This is probably a component of a psychological mechanism that has evolved in men and drives their desire for casual sex. Nonetheless, knowledge of this mechanism makes the prospect of change possible. In theory, males can utilize this information to lessen the frequency with which they operate on their false assumptions about a woman's sexual attraction and the frequency with which they approach her inappropriately for sex.
Instead of condemning us to an unalterable fate, information about our developed psychological responses and the social stimuli to which they were created to respond can have the exhilarating impact of modifying behavior in areas where change is desired. This does not imply that altering behavior is quick or straightforward. Nevertheless, as our understanding of our evolving minds grows, so does our capacity for change.
Current Mechanisms are Optimally Designed
Throughout the past century, several ground-breaking discoveries have been made thanks to the idea of adaptation. Some of the structures of our machinery, which occasionally seem to be put together with a chunk here and an extra bit there, might make an engineer wince. Several issues make the way our adaptations are now designed far from ideal. Think about two of them. Evolutionary time delays are one restriction on optimal design.

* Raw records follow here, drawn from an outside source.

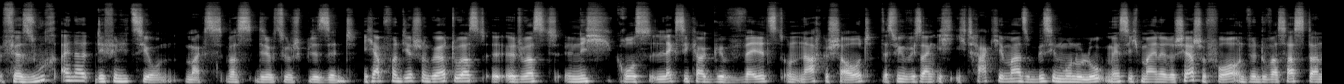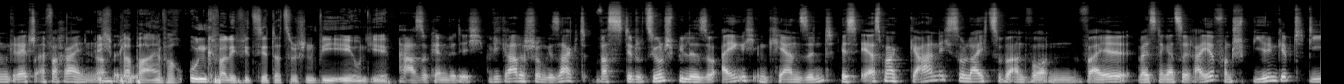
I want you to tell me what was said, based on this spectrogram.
Versuch einer Definition, Max, was Deduktionsspiele sind. Ich habe von dir schon gehört, du hast äh, du hast nicht groß Lexika gewälzt und nachgeschaut. Deswegen würde ich sagen, ich, ich trage hier mal so ein bisschen monologmäßig meine Recherche vor und wenn du was hast, dann grätsch einfach rein. Ne? Ich plapper einfach unqualifiziert dazwischen wie eh und je. Ah, so kennen wir dich. Wie gerade schon gesagt, was Deduktionsspiele so eigentlich im Kern sind, ist erstmal gar nicht so leicht zu beantworten, weil weil es eine ganze Reihe von Spielen gibt, die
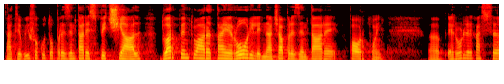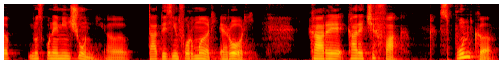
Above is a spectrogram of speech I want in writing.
A trebuit făcut o prezentare special doar pentru a arăta erorile din acea prezentare PowerPoint. Uh, erorile ca să nu spunem minciuni, uh, da, dezinformări, erori, care, care ce fac? Spun că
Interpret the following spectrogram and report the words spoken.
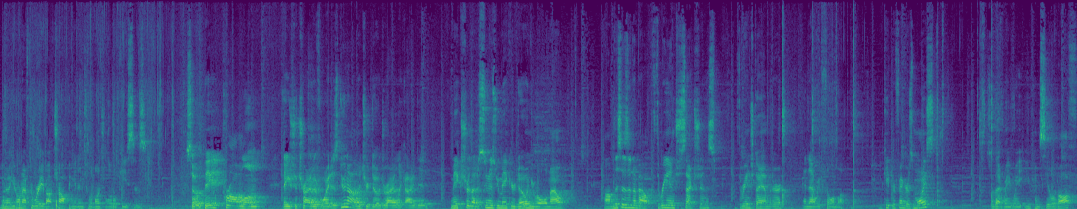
you know, you don't have to worry about chopping it into a bunch of little pieces. So big problem that you should try to avoid is do not let your dough dry like I did. Make sure that as soon as you make your dough and you roll them out, um, this is in about three inch sections, three inch diameter, and now we fill them up. You keep your fingers moist, so that way wait, you can seal it off.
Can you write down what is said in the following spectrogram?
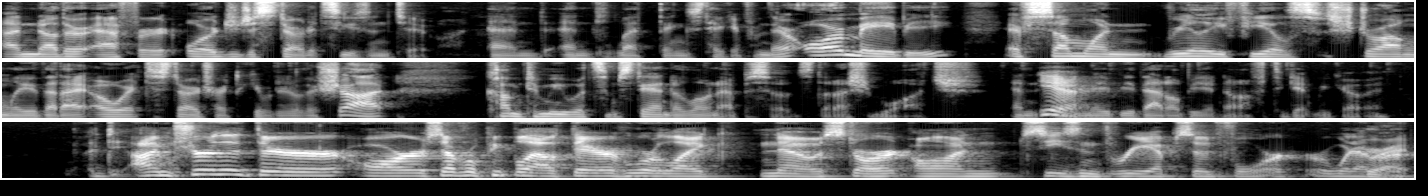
another effort or to just start at season two and and let things take it from there. Or maybe if someone really feels strongly that I owe it to Star Trek to give it another shot, come to me with some standalone episodes that I should watch, and, yeah. and maybe that'll be enough to get me going. I'm sure that there are several people out there who are like, no, start on season three, episode four, or whatever. Right,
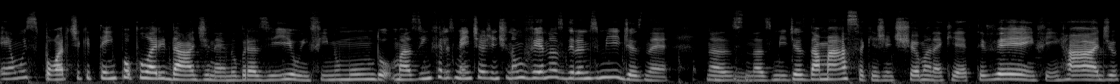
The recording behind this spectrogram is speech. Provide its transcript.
É um esporte que tem popularidade, né, no Brasil, enfim, no mundo, mas infelizmente a gente não vê nas grandes mídias, né, nas, uhum. nas mídias da massa, que a gente chama, né, que é TV, enfim, rádio,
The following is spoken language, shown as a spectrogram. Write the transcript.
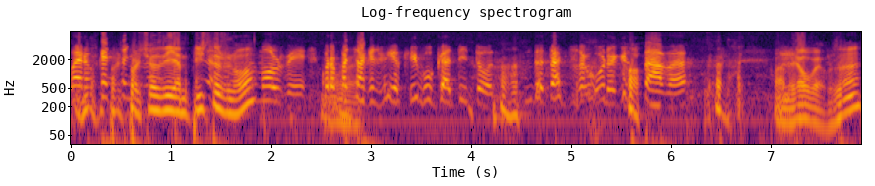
Bueno, Per, aquest per això diem pistes, no? Molt bé, però Molt bé. pensava que s'havia equivocat i tot, de tan segura que estava. Bueno, ja ho veus, eh?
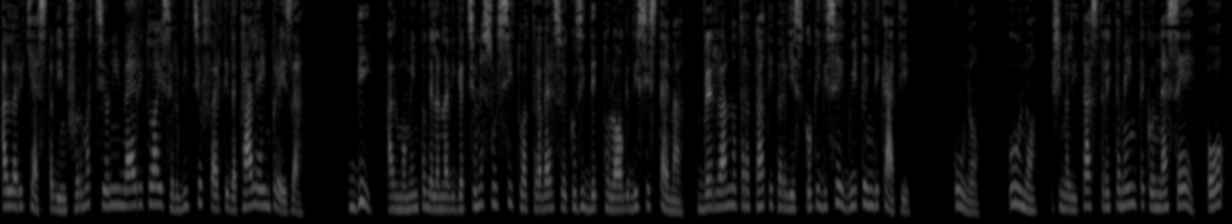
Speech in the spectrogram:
Alla richiesta di informazioni in merito ai servizi offerti da tale impresa. B. Al momento della navigazione sul sito attraverso il cosiddetto log di sistema, verranno trattati per gli scopi di seguito indicati. 1. 1 finalità strettamente connesse e, o,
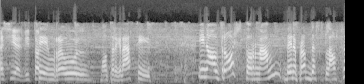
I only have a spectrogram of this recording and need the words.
Així és, Victòria. Sí, en Raül, moltes gràcies. I nosaltres tornem ben a prop d'Esclausa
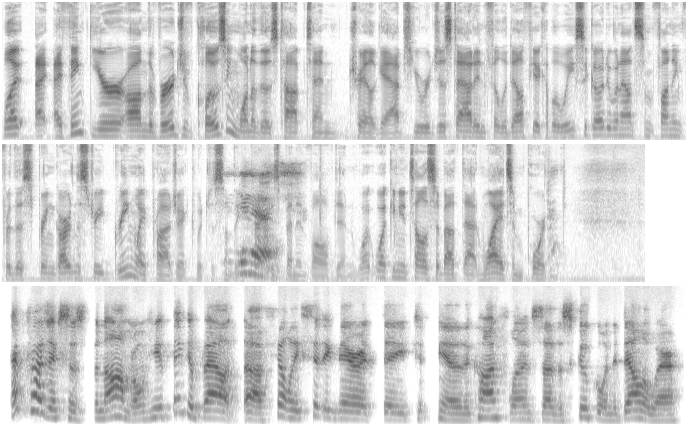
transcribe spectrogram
Well, I, I, think you're on the verge of closing one of those top 10 trail gaps. You were just out in Philadelphia a couple of weeks ago to announce some funding for the Spring Garden Street Greenway project, which is something yes. has been involved in. What, what can you tell us about that and why it's important? That project is phenomenal. If you think about uh, Philly sitting there at the you know the confluence of the Schuylkill and the Delaware,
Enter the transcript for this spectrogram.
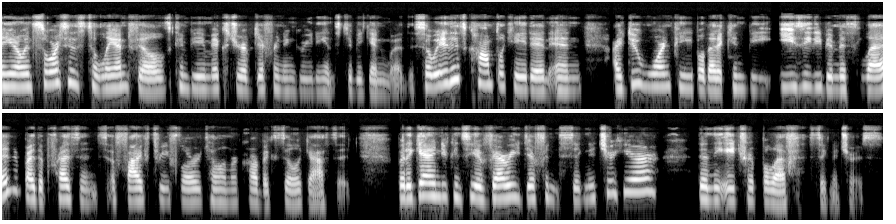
And, you know, and sources to landfills can be a mixture of different ingredients to begin with. So it is complicated, and I do warn people that it can be easy to be misled by the presence of 5,3 fluorotelomer carboxylic acid. But again, you can see a very different signature here than the AFFF signatures.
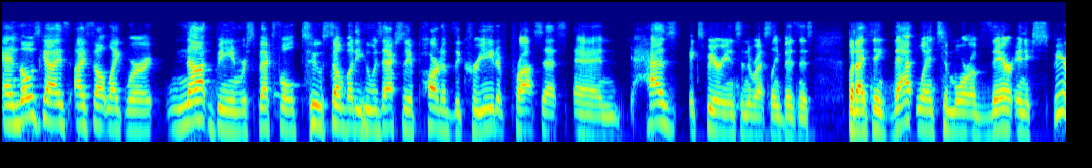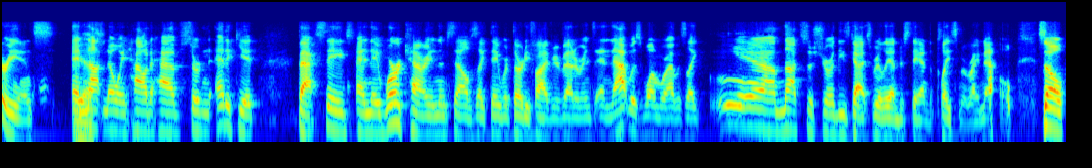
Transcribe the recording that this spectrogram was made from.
and those guys I felt like were not being respectful to somebody who was actually a part of the creative process and has experience in the wrestling business but I think that went to more of their inexperience and Yes. not knowing how to have certain etiquette backstage and they were carrying themselves like they were 35 year veterans. And that was one where I was like yeah I'm not so sure these guys really understand the placement right now. So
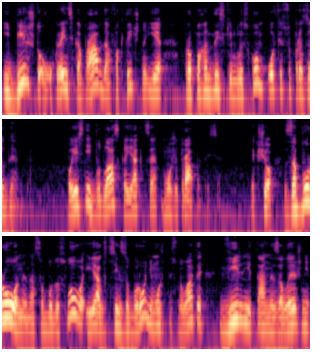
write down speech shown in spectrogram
і більш того, українська правда фактично є пропагандистським листком Офісу президента? Поясніть, будь ласка, як це може трапитися? Якщо заборони на свободу слова і як в цій забороні можуть існувати вільні та незалежні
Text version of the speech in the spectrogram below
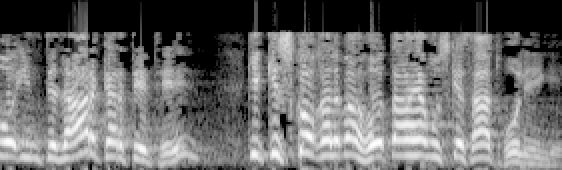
وہ انتظار کرتے تھے کہ کس کو غلبہ ہوتا ہے ہم اس کے ساتھ ہو لیں گے۔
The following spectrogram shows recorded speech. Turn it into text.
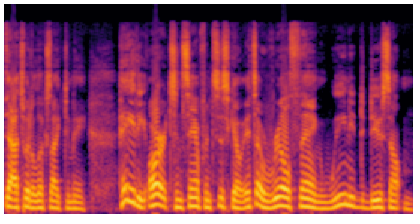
That's what it looks like to me. Hey, the arts in San Francisco, it's a real thing. We need to do something.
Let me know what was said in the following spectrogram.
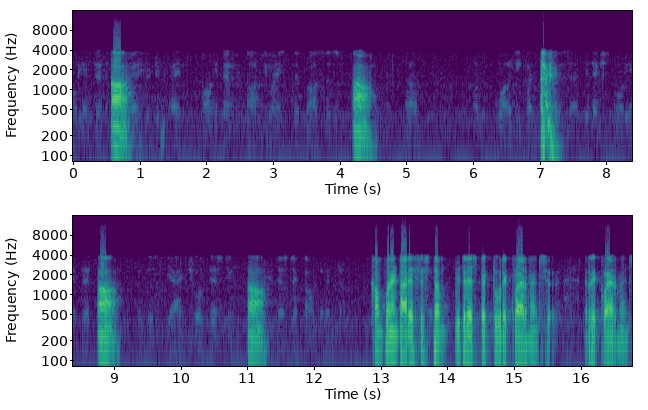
oriented. ah, This is the actual testing. ah. Test a component. component or a system with respect to requirements. Requirements.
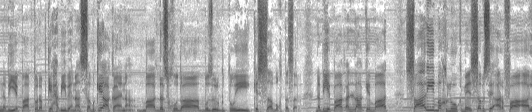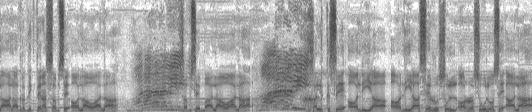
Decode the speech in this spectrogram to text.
نبی پاک تو رب کے حبیب ہے نا سب کے آقا ہے نا۔ بادس خدا بزرگ تو ہی قصہ مختصر۔ نبی پاک اللہ کے بعد ساری مخلوق میں سب سے عرفا اعلیٰ اعلیٰ حضرت لکھتے ہیں نا سب سے اولا و اعلیٰ۔ سب سے بالا و اعلیٰ۔ خلق سے اولیاء اولیاء سے رسول اور رسولوں سے اعلیٰ۔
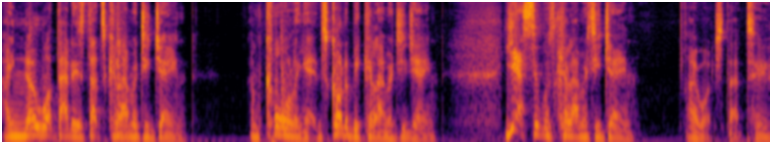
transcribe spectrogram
I know what that is. That's Calamity Jane. I'm calling it. It's got to be Calamity Jane. Yes, it was Calamity Jane. I watched that too.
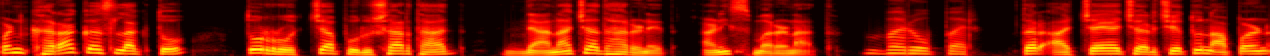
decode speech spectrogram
पण खरा कस लागतो? तो रोजच्या पुरुषार्थात ज्ञानाच्या धारणेत आणि स्मरणात. बरोबर. तर आजच्या या चर्चेतून आपण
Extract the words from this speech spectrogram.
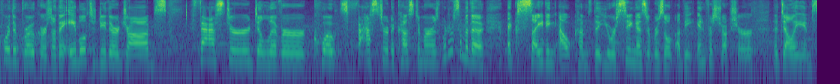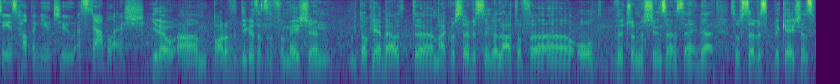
for the brokers? Are they able to do their jobs faster, deliver quotes faster to customers? What are some of the exciting outcomes that you're seeing as a result of the infrastructure that Dell EMC is helping you to establish? You know, um, part of the digital transformation, we're talking about uh, microservicing a lot of uh, uh, old virtual machines, I'm saying that. So service applications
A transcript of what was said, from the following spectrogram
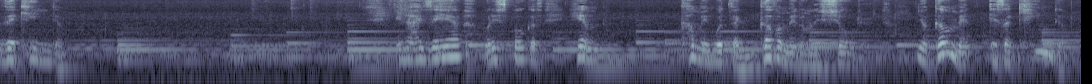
the kingdom. In Isaiah, when he spoke of him coming with the government on his shoulders, your government is a kingdom.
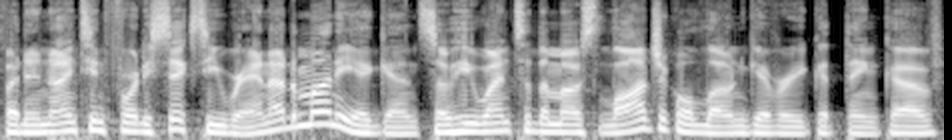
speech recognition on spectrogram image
But in 1946, he ran out of money again. So he went to the most logical loan giver he could think of.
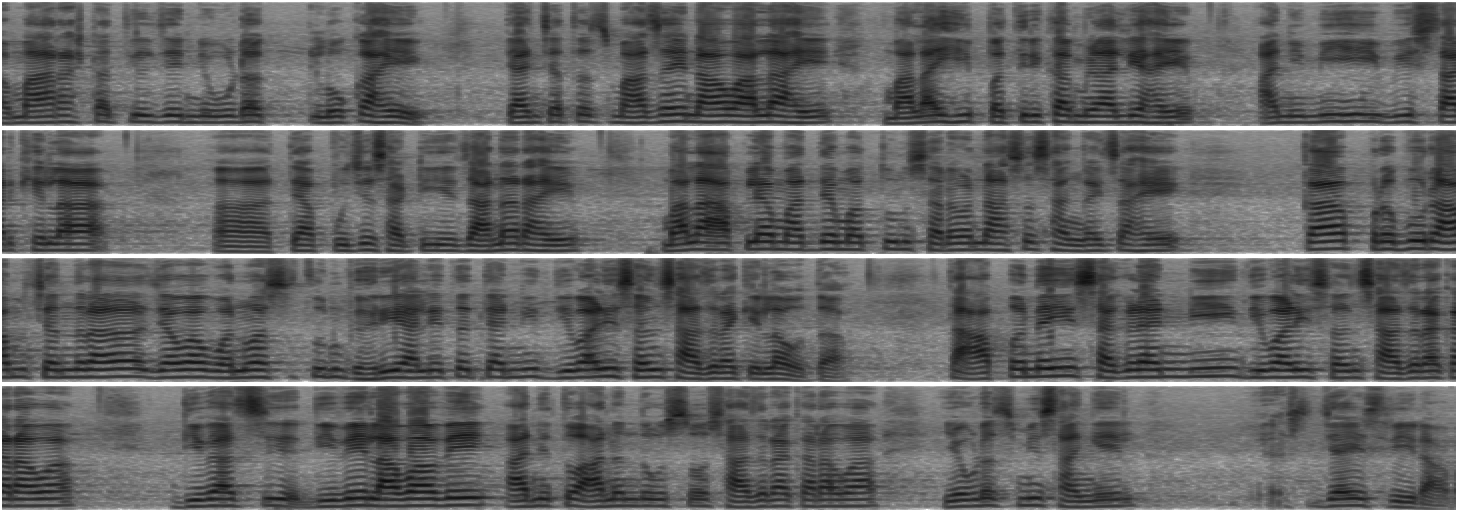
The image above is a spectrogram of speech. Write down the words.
महाराष्ट्रातील जे निवडक लोक आहे त्यांच्यातच माझंही नाव आलं आहे मलाही ही पत्रिका मिळाली आहे आणि मीही वीस तारखेला त्या पूजेसाठी जाणार आहे. मला आपल्या माध्यमातून सर्वांना असं सांगायचं आहे का प्रभू रामचंद्र जेव्हा वनवासातून घरी आले तर त्यांनी दिवाळी सण साजरा केला होता. तर आपणही सगळ्यांनी दिवाळी सण साजरा करावा दिव्याचे दिवे लावावे आणि तो आनंद उत्सव साजरा करावा एवढंच मी सांगेल. जय श्रीराम.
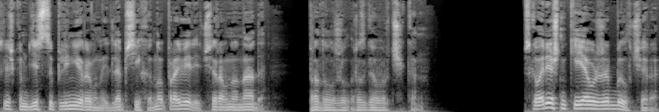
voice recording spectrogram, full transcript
Слишком дисциплинированный для психа, но проверить все равно надо, — продолжил разговор Чекан. В скворечнике я уже был вчера.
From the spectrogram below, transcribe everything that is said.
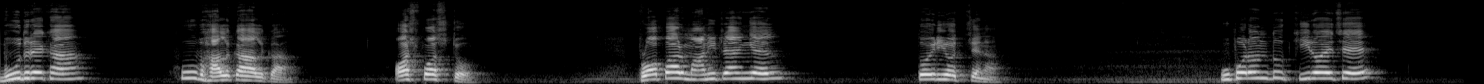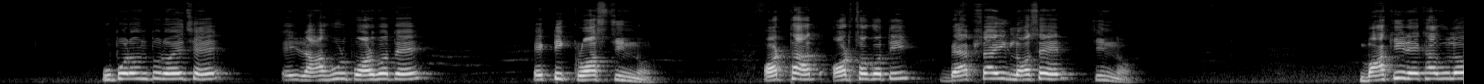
বুধ রেখা খুব হালকা হালকা, অস্পষ্ট। প্রপার মানি ট্রায়াঙ্গেল তৈরি হচ্ছে না। উপরন্তু কি রয়েছে? উপরন্তু রয়েছে এই রাহুর পর্বতে একটি ক্রস চিহ্ন, অর্থাৎ অর্থগতি, ব্যবসায়িক লসের চিহ্ন। বাকি রেখাগুলো,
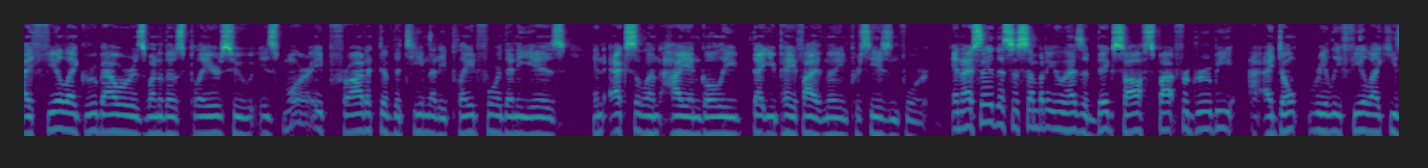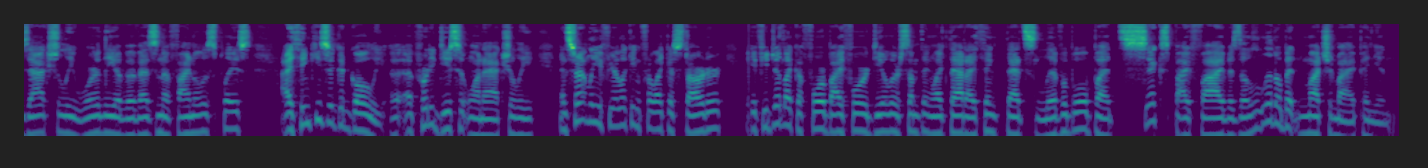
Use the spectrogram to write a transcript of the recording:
I feel like Grubauer is one of those players who is more a product of the team that he played for than he is an excellent high-end goalie that you pay 5 million per season for and I say this as somebody who has a big soft spot for Gruby. I don't really feel like he's actually worthy of a Vezina finalist place. I think he's a good goalie, a, pretty decent one actually. And certainly, if you're looking for like a starter, if you did like a four x four deal or something like that, I think that's livable. But six x five is a little bit much in my opinion.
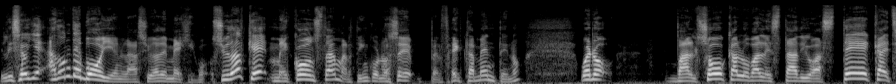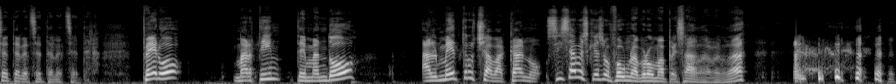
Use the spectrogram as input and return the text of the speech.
y le dice, oye, ¿a dónde voy en la Ciudad de México? Ciudad que me consta, Martín conoce perfectamente, ¿no? Bueno, va al Zócalo, va al Estadio Azteca, etcétera, etcétera, etcétera. Pero Martín te mandó al Metro Chabacano. Sí sabes que eso fue una broma pesada, ¿verdad?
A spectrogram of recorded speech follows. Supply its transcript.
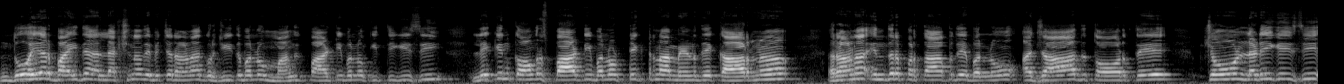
2022 ਦੇ ਇਲੈਕਸ਼ਨਾਂ ਦੇ ਵਿੱਚ ਰਾਣਾ ਗੁਰਜੀਤ ਵੱਲੋਂ ਮੰਗ ਪਾਰਟੀ ਵੱਲੋਂ ਕੀਤੀ ਗਈ ਸੀ। ਲੇਕਿਨ ਕਾਂਗਰਸ ਪਾਰਟੀ ਵੱਲੋਂ ਟਿਕਟ ਨਾ ਮਿਲਣ ਦੇ ਕਾਰਨ ਰਾਣਾ ਇੰਦਰ ਪ੍ਰਤਾਪ ਦੇ ਵੱਲੋਂ ਆਜ਼ਾਦ ਤੌਰ ਤੇ ਚੋਣ ਲੜੀ ਗਈ ਸੀ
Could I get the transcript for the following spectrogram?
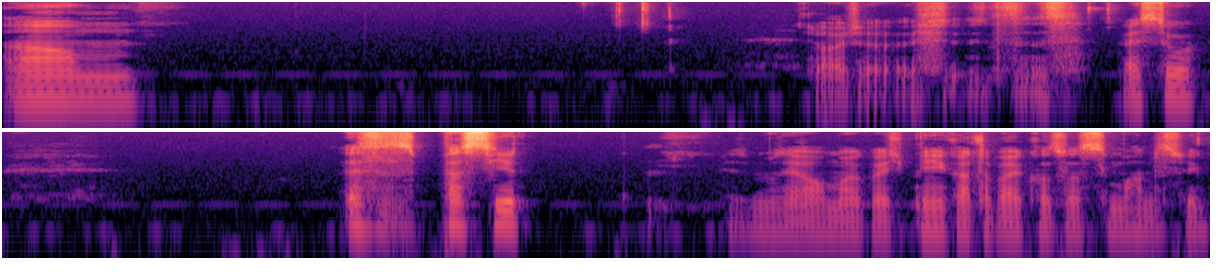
Ähm. Leute, weißt du, es ist passiert. Jetzt muss ich auch mal, ich bin hier gerade dabei, kurz was zu machen, deswegen.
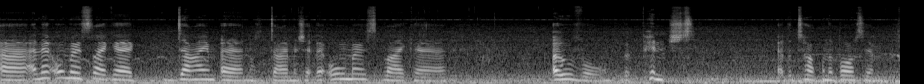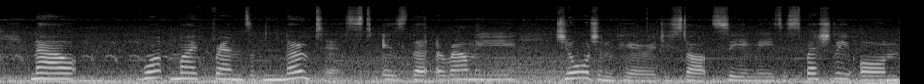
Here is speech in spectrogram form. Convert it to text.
uh, and they're almost like a dime, uh, not a diamond shape, they're almost like a oval but pinched at the top and the bottom. Now what my friends have noticed is that around the Georgian period you start seeing these, especially on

Remember that the term "evolution" denotes change over time. Every environmental change results in fresh selection pressures. Contemporary humans are compelled to have been created for the prior surroundings of which they are a result because evolutionary movement comes gradually and necessitates hundreds of generations of repeated selection pressure.
Alternatively, we live with a Stone Age mentality in the modern world. Today, solid cravings for fat, adapted in a former context of limited food resources, cause heart attacks. Our present developed capabilities might not be suited for the current context because of the time lag between the habitat that shaped them and the current environment.
The expense of adjustments is a second restriction on the best design. Think of the danger of getting killed while driving as an example. The risk could be reduced to almost nil if everyone was required to drive in armored vehicles with 10 feet of cushioning within and a ten-mile-per-hour posted speed. Nevertheless, this solution's expenses are absurdly excessive. Similarly, we could imagine a scenario in which natural selection created in humans a great fear of snakes that prevented them from going outside.
Such a fear would undoubtedly decrease the frequency of snake stings, yet it would be costly. Also, it would prohibit people from finding solutions to other adaptation issues, including gathering fruits, plants, and other life-sustaining food sources. In conclusion, humans' innate dread of snakes is not well suited for the species; after all, hundreds of people get bitten each year, some of whom passed away. Nevertheless, it functions well.
Every adaptation entails a price. As a result, we have evolved mechanisms that are relatively effective at solving adaptive issues, yet they are not constructed as well as they could be given no-cost restrictions. The expenditures of modifications and evolutionary temporal lags contribute to poor adaptation architecture.
Several widespread myths support some opposition to evolutionary science's applicability to humans. These misunderstandings are false; genetic determinism is not implied by evolutionary theory. It does not mean that we are helpless to affect change. This does not imply that our current adaptations are well thought out. It regards a lack of subject clarity and overambitious ideologies that are sustained sans foundations and thus bound to break.
Kickstart Your Career
Get certified by completing the courseGet Started